and stay over night? My dear wife will be glad to see you. And the
morning will bring counsel.”
Elvin had regained a fine freedom of carriage, and a decision of
tone long lost to him. He was dignified by the exaltation of the
“I've got it all fixed,” he said, like a man. “I thought it all out
under that elm-tree, today. You drive me over to Sheriff Holmes's, an'
he'll tell me what's right to do,—whether I'm to go to the insurance
people, or whether I'm to be clapped into jail. He'll know. It's out o'
my hands. I'll go an' harness now.”
Parson True drew Molly forward from her corner, and held her hand,
while he took Elvin's, and motioned Dilly to complete the circle.
“Jesus Christ be with us!” he said, solemnly. “God, our Father, help
us to love one another more and more tenderly because of our sins!”
While Elvin was harnessing, a dark figure came swiftly through the
“Elvin,” whispered Molly, sharply. “O Elvin, I can't bear it! You
take what money you've got, an' go as fur as you can. Then you work,
an' I'll work, an' we'll pay 'em back. What good will it do, for you to
go to jail? Oh, what good will it do!”
“Poor little Molly!” said he. “You do care about me, don't you? I
sha'n't forget that, wherever I am.”
Molly came forward, and threw her arms about him passionately.
“Go! go!” she whispered, fiercely. “Go now! I'll drive you some'er's
an' bring the horse back. Don't wait! I don't want a hat.”
Elvin smoothed her hair.
“No,” said he, gravely, “you'll see it different, come mornin'. The
things of this world ain't everything. Even freedom ain't everything.
There's somethin' better. Good-by, Molly. I don't know how long a
sentence they give; but when they let me out, I shall come an' tell you
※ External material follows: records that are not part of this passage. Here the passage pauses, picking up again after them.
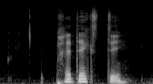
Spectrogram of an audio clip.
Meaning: to give as an excuse
- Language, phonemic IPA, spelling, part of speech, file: French, /pʁe.tɛk.ste/, prétexter, verb, Fr-prétexter.ogg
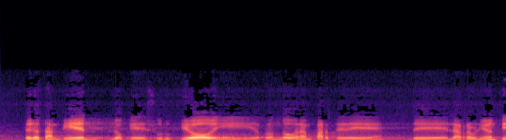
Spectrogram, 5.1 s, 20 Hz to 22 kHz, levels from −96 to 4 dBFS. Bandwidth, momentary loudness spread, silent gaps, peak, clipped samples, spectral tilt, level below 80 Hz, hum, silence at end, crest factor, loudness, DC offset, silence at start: 4.2 kHz; 16 LU; none; -2 dBFS; under 0.1%; -8 dB/octave; -58 dBFS; none; 0 s; 18 dB; -19 LUFS; under 0.1%; 0.25 s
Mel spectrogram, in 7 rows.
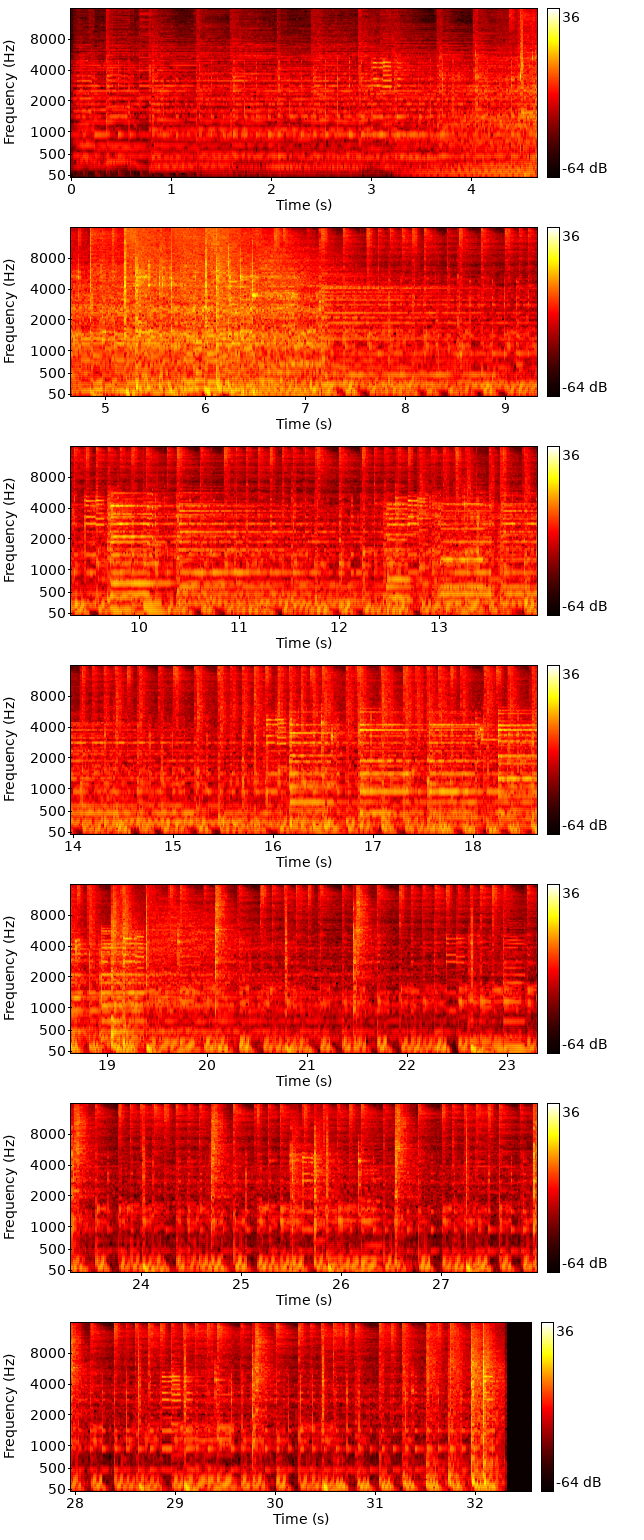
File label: backing track 130bpm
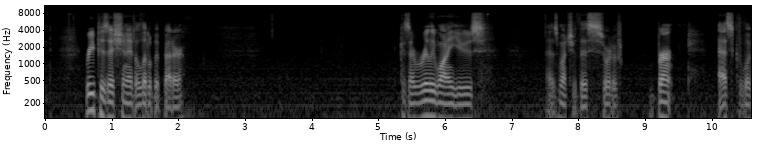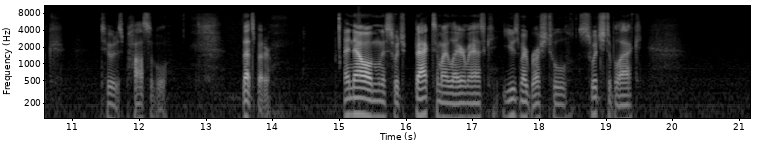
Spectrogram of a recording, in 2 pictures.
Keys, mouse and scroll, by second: 0.4 click, 1.5-3.5 drag, 5.6 ctrl+t, 6.7 click, 8.2-12.7 drag, 12.7-14.6 middle drag, 13.7 KP_Enter, 15.9 click, 17.6 b, 18.5 click, 19.5-21.1 drag.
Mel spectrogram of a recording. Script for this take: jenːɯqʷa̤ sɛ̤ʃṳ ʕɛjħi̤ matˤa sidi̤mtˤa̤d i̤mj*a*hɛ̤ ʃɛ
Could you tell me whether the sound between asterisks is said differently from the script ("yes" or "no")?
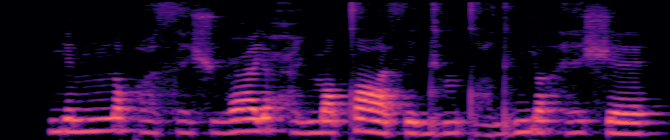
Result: yes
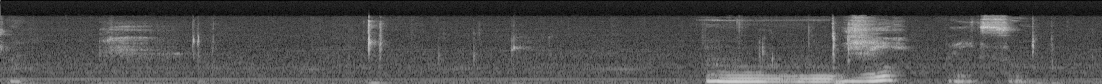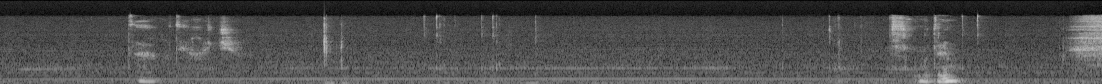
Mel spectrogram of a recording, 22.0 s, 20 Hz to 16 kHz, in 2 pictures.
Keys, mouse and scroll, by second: 0.0 click, 2.3 s, 8.7 g, 16.2 click, 16.7-19.7 middle drag.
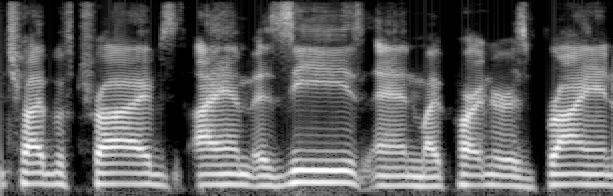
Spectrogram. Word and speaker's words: Aziz: But the actual pronunciation in Arabic is Aziz. With that like Yeah, so it's like an but it has, well, I guess in the back of your throat is where that movement is.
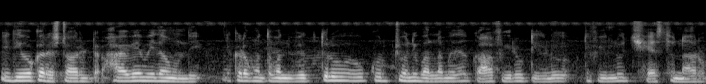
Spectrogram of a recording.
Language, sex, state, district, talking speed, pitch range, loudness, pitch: Telugu, male, Andhra Pradesh, Anantapur, 160 wpm, 145-170 Hz, -18 LUFS, 155 Hz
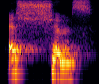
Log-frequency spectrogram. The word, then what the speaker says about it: الشمس: And second, this lam will be silent. Okay? We agreed that this one, this alif, is alif wasl or hamzat wasl. Ash-shams. Ash-shams. Because this one is silent, the lam is silent, I jumped from here to letter sha.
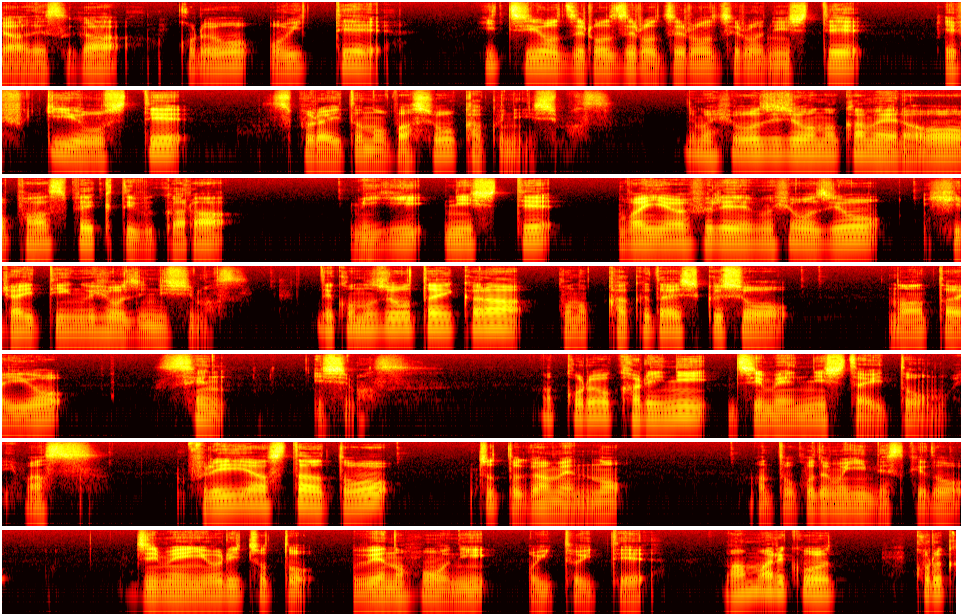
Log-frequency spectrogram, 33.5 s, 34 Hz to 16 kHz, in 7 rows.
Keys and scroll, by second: 4.7 f, 20.0-21.0 typing.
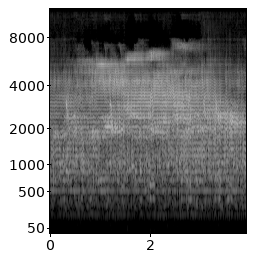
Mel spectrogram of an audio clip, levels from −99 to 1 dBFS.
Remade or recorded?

what I think of you for standin' by. Parson True!”
The parson came out, and Dilly followed. When the two men were
seated in the wagon, she bent forward, and laid her hand on Elvin's, as
it held the reins.
“Don't you be afraid,” she said, lovingly. “If they shet ye up, you
remember there ain't nothin' to be afraid of but wrong-doin', an'
that's only a kind of a sickness we al'ays git well of. An' God
A'mighty's watchin' over us all the time. An' if you've sp'iled your
chance in this life, don't you mind. There's time enough. Plenty o'
time, you says to yourself, plenty!”
She drew back, and they drove on. Molly, in heart-sick sobbing,
threw herself forward into the little woman's arms, and Dilly held her
with an unwearied cherishing.
“There, there, dear!” she said, tenderly. “Ain't it joyful to think
he's got his soul out o' prison, where he shet it up? He's all free
now. It's jest as if he was born into a new world, to begin all over.”
“But, Dilly, I love him so! An' I can't do anything! not a thing! O
Dilly, yes! yes! Oh, it's little enough, but I could! I could save my
shoe-shop money, an' help him pay his debt, when he's out o' jail.”
“Yes,” said Dilly, joyously. “An' there's more'n that you can do.
You can keep him in your mind, all day long, an' all night long, an'
your sperit'll go right through the stone walls, if they put him there,
an' cheer him up.
“He won't know how, but so it'll be, dear, so it'll be. Folks don't
know why they're uplifted sometimes, when there ain't no cause; but
I say it's other folks's love. Now you come in, dear, an' we'll
make the bed—it's all aired complete—an' then we'll go to sleep, an'
see if we can't dream us a nice, pleasant dream,—all about green
gardins, an' the folks we love walking in the midst of 'em!”